Father of Otto Warmbier will attend Olympic Opening Ceremony with Pence
Posted February 4, 2018 7:01 p.m. EST
Updated February 4, 2018 9:40 p.m. EST
(CNN) — The father of the late Otto Warmbier, an American student who was jailed in North Korea, will attend the Olympic opening ceremony in Pyeongchang, South Korea.
Fred Warmbier will attend as the guest of Vice President Mike Pence, The Washington Post reported Sunday. His son died last year upon his return to the United States after having suffered extensive brain damage. The Warmbiers also attended the State of the Union as guests of President Donald Trump and first lady Melania Trump.
Warmbier has spoken to CNN about his son's detainment and death, saying Otto was "on his deathbed" when he returned to the United States.
"Otto was systematically tortured and intentionally injured by Kim Jong [Un] ... Kim, and his regime. This was no accident," he told CNN in September.
Otto Warmbier died in Ohio in 2016 shortly after being released from 17 months in a North Korean prison.
Warmbier was taken into custody by North Korean authorities during a five day sightseeing tour of the reclusive state, who accused him of stealing a political poster from a restricted floor on his hotel.

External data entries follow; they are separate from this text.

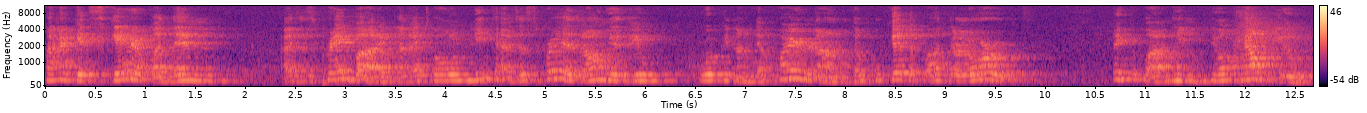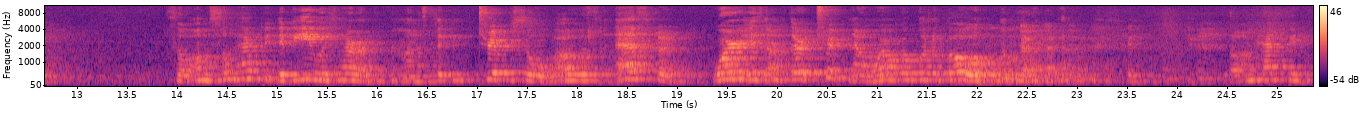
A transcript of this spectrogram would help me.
kind of get scared, but then I just pray about it. And I told Nita, I just pray as long as you working on that fire line, don't forget about the Lord. Think about Him, He'll help you. So I'm so happy to be with her on the second trip. So I was asked her, where is our third trip now? Where are we going to go? so I'm happy.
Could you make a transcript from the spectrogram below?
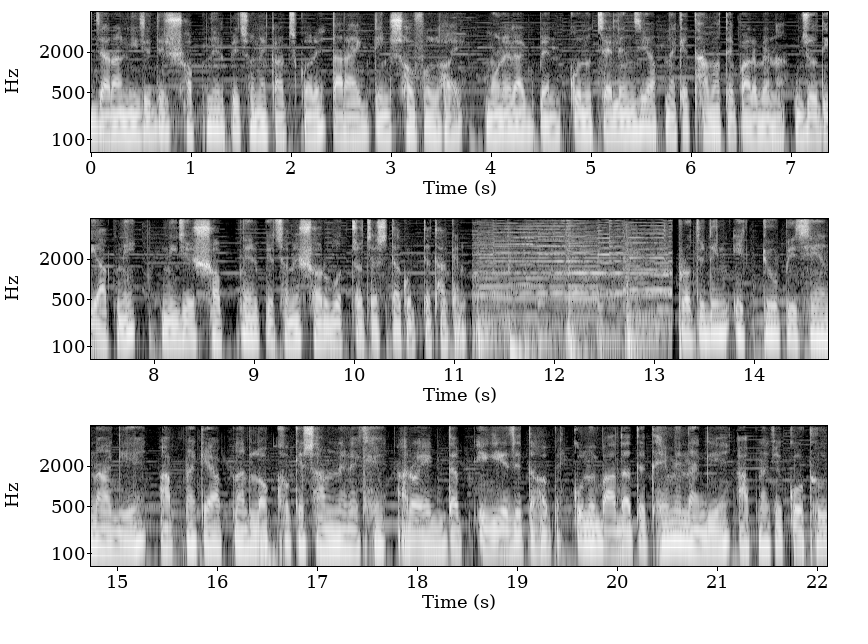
যারা নিজেদের স্বপ্নের পেছনে কাজ করে, তারা একদিন সফল হয়। মনে রাখবেন, কোনো চ্যালেঞ্জই আপনাকে থামাতে পারবে না, যদি আপনি নিজের স্বপ্নের পেছনে সর্বোচ্চ চেষ্টা করতে থাকেন। প্রতিদিন একটু পিছিয়ে না গিয়ে আপনাকে আপনার লক্ষ্যকে সামনে রেখে আরও এক ধাপ এগিয়ে যেতে হবে। কোনো বাধাতে থেমে না গিয়ে আপনাকে কঠোর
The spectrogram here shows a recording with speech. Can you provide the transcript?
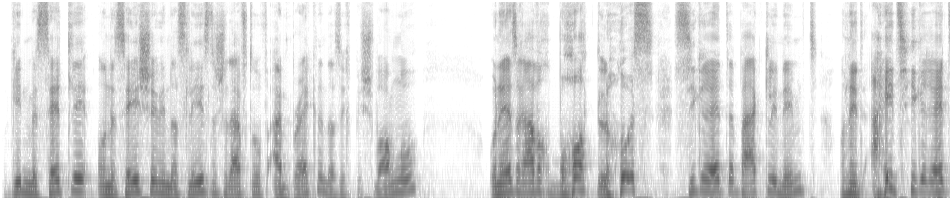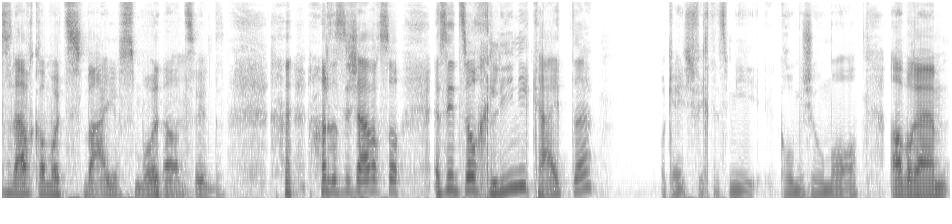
Und gibt ihm ein Zettel und dann siehst du, wenn das lesen, da steht einfach drauf, I'm pregnant, also ich bin schwanger. Und er sich einfach wortlos Zigarettenpäckchen nimmt und nicht eine Zigarette, sondern einfach mal zwei aufs Maul anzündet. und das ist einfach so, es sind so Kleinigkeiten, okay, ist vielleicht jetzt mein komischer Humor, aber ähm,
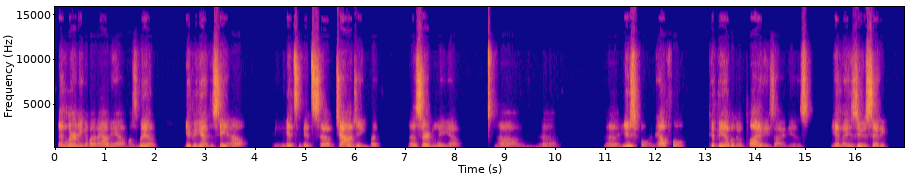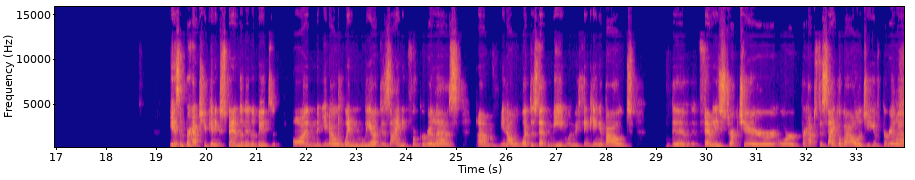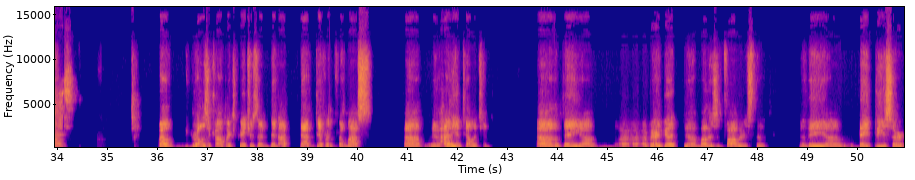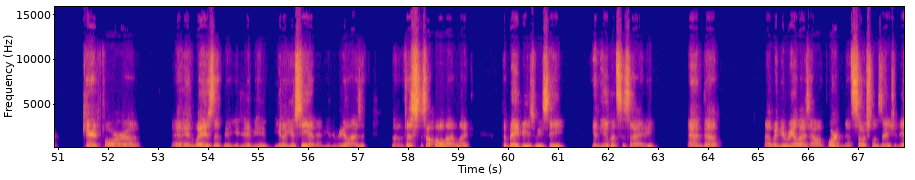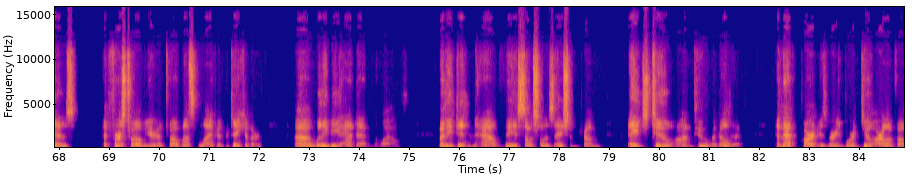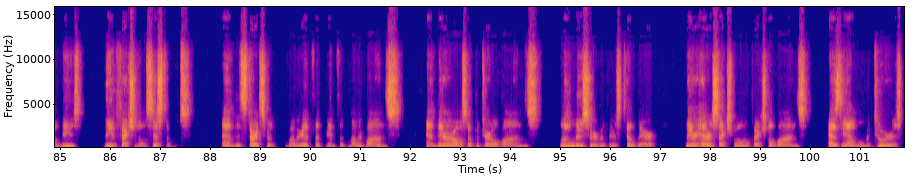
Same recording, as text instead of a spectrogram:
and learning about how the animals live, you begin to see how it's it's uh, challenging, but uh, certainly uh, uh, useful and helpful to be able to apply these ideas in a zoo setting. Yes, and perhaps you can expand a little bit on you know when we are designing for gorillas um, you know what does that mean when we're thinking about the family structure or perhaps the psychobiology of gorillas? Well gorillas are complex creatures. And they're not that different from us uh, they're highly intelligent. Uh, they uh, are, are, very good uh, mothers and fathers. The the uh, babies are cared for in ways that you, you know you see it and you realize that this is a whole lot like the babies we see in human society, and uh, when you realize how important that socialization is, that first 12 year, 12 months of life in particular, uh, Willie B had that in the wild, but he didn't have the socialization from age two on to adulthood. And that part is very important too. Harlow called these the affectional systems. And it starts with mother infant, infant mother bonds. And there are also paternal bonds, a little looser, but they're still there. There are heterosexual affectional bonds as the animal matures.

He was sentenced to 15 years of hard labor.
When Otto arrived back in the United States he was in a persistent vegetative state. North Korea claimed he had contracted botulism while in prison.
Pence will deride any notion of normalizing North Korea's relationships with the outside world while he leads the US delegation at the Winter Olympics this week, a Pence aide told Axios on Sunday.
"The Vice President will remind the world that everything the North Koreans do at the Olympics is a charade to cover up the fact that they are the most tyrannical and oppressive regime on the planet," the aide told Axios, adding that "at every opportunity, the VP will point out the reality of the oppression in North Korea by a regime that has enslaved its people. We will not allow North Korea's propaganda to hijack the messaging of the Olympics."